Journal of Law & Religion
The late Professor Arthur Leff believed that standard methods for grounding normative assertions fail to provide a solid foundation for moral judgment because none provides a satisfactory answer to what Leff called the grand 'sez who?' - a universal taunt by which a skeptic may challenge the standing/competency of the speaker to make authoritative moral assessments. Leff argued that as a matter of logic no system of morals premised in mankind alone ever could withstand the taunt. His provocative conclusion was that the only unchallengeable response to the grand 'sez who?' is God sez.
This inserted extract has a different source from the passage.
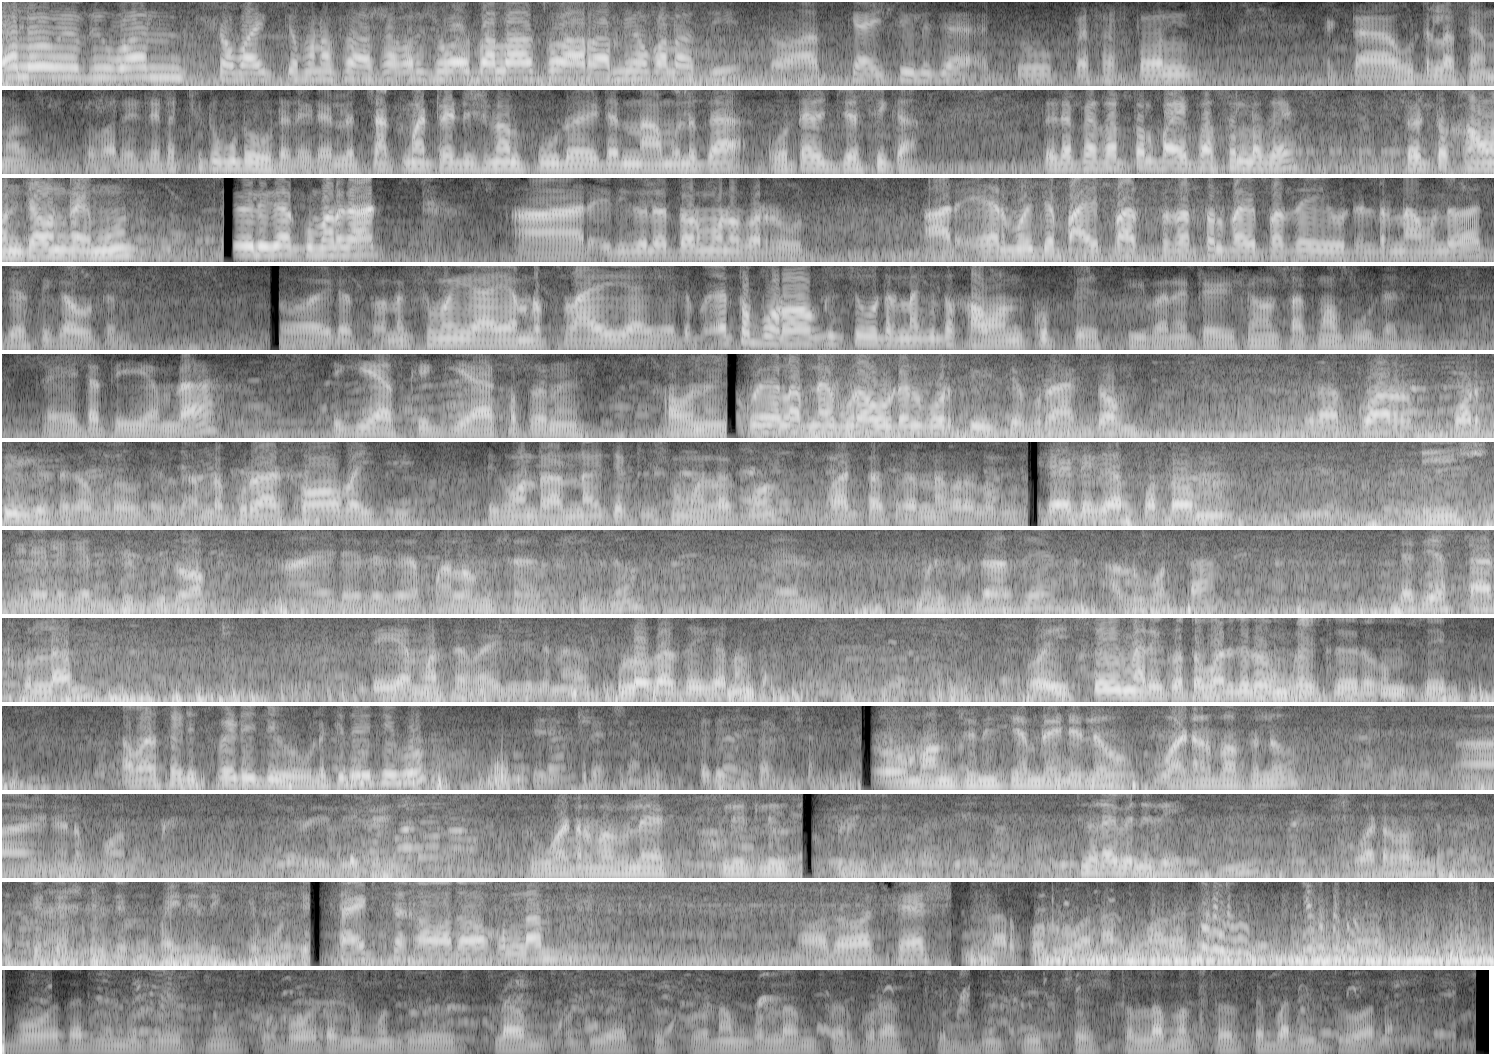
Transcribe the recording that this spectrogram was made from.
Hello everyone সবাই কেমন আছো? আশা করি সবাই ভালো আছো, আর আমিও ভালো আছি। তো আজকে আইসি একটু পেশারতল একটা হোটেল আছে আমার। সবার এটা একটা ছোটো মোটো হোটেল, এটা হলো চাকমা ট্র্যাডিশনাল ফুড হয়, এটার নাম হলো হোটেল জেসিকা। তো এটা পেশারতল বাইপাসের লগে। তো একটু খাওয়ান চাওয়ান খাইমু এদিকে কুমারঘাট, আর এদিকে হলো ধর্মনগর রোড আর এর মধ্যে বাইপাস পেশারতল বাইপাসে এই হোটেলটার নাম হলো জেসিকা হোটেল। তো এটা অনেক সময় আই, আমরা প্রায় আই। এটা এত বড় কিছু হোটেল না, কিন্তু খাওয়ান খুব টেস্টি মানে ট্রেডিশনাল চাকমা ফুড আর এটাতেই আমরা দেখি আজকে গিয়া কত খাওয়ানো আপনার পুরো হোটেল ভর্তি হয়েছে পুরো একদম, পুরা ঘর ভর্তি হয়ে গেছে পুরো হোটেল। আমরা পুরা সব আইছি। দেখুন, রান্না হইতে একটু সময় লাগবো ভাতটা রান্না করা লাগবে। এটাই লেগে প্রথম ডিশ এটাই লেগে দিছে গুদক আর এটাই লেগে পালং শাক সিদ্ধ। দেন মরিচ গুদা আছে, আলু ভর্তা। এটা দিয়ে স্টার্ট করলাম। এটাই আমার ফেভারিট এখানে পুলক আছে এখানে। ওই সেম আর গতবার যেরকম খাইছিল এরকম সেম আবার স্যাটিসফাইডই দিব বলে কি দিব? স্যাটিসফ্যাকশন স্যাটিসফ্যাকশন তো মাংস নিয়েছি আমরা এটা হলো ওয়াটার বাফেলো আর এটা হলো পর্ক তো এই দুইটাই। তো ওয়াটার বাফেলো এক প্লেট লইছি লইছি তুই খাইবেন রে। ওয়াটার বাফেলো আজকে টেস্ট করে দেখুন ফাইনালি কেমন। টাইটসে খাওয়া দাওয়া করলাম। খাওয়া দাওয়া শেষ। তারপর রোয়ানা কুমার বৌদারণী মন্দিরে উঠবো তো বৌদারণী মন্দিরে উঠলাম উঠে একটু প্রণাম করলাম তারপর আজকের দিনে ট্রিপ শেষ করলাম আস্তে আস্তে বাড়ির রোয়ানা।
This Article demonstrates the continued relevance and validity of Leff's critique by evaluating three contemporary discussions of morality: (1) Judge Richard Posner's attack on academic moralism; (2) Professor Edward Wilson's assertion that morality has a biological basis; and (3) Professor Steven Pinker's attempt to distinguish between morality and our innate human nature. Although Leff did not discuss the practical possibility of a God-based moral system, this Article examines the practical question, focusing on three critical presuppositions implicit in seeking God's help to discern the right: (1) God actually exists; (2) one looks to the God who actually exists; and (3) this true God communicates what is right in understandable ways. While not providing any final answers, this Article honestly grapples with the three key issues, refuting some common objections to a God-premised morality, while acknowledging the existence of some genuine difficulties.
Samuel W. Calhoun, Grounding Normative Assertions: Arthur Leff's Still Irrefutable, But Incomplete, "Sez Who?" Critique, 20 J. L. & Religion 31 (2004-2005).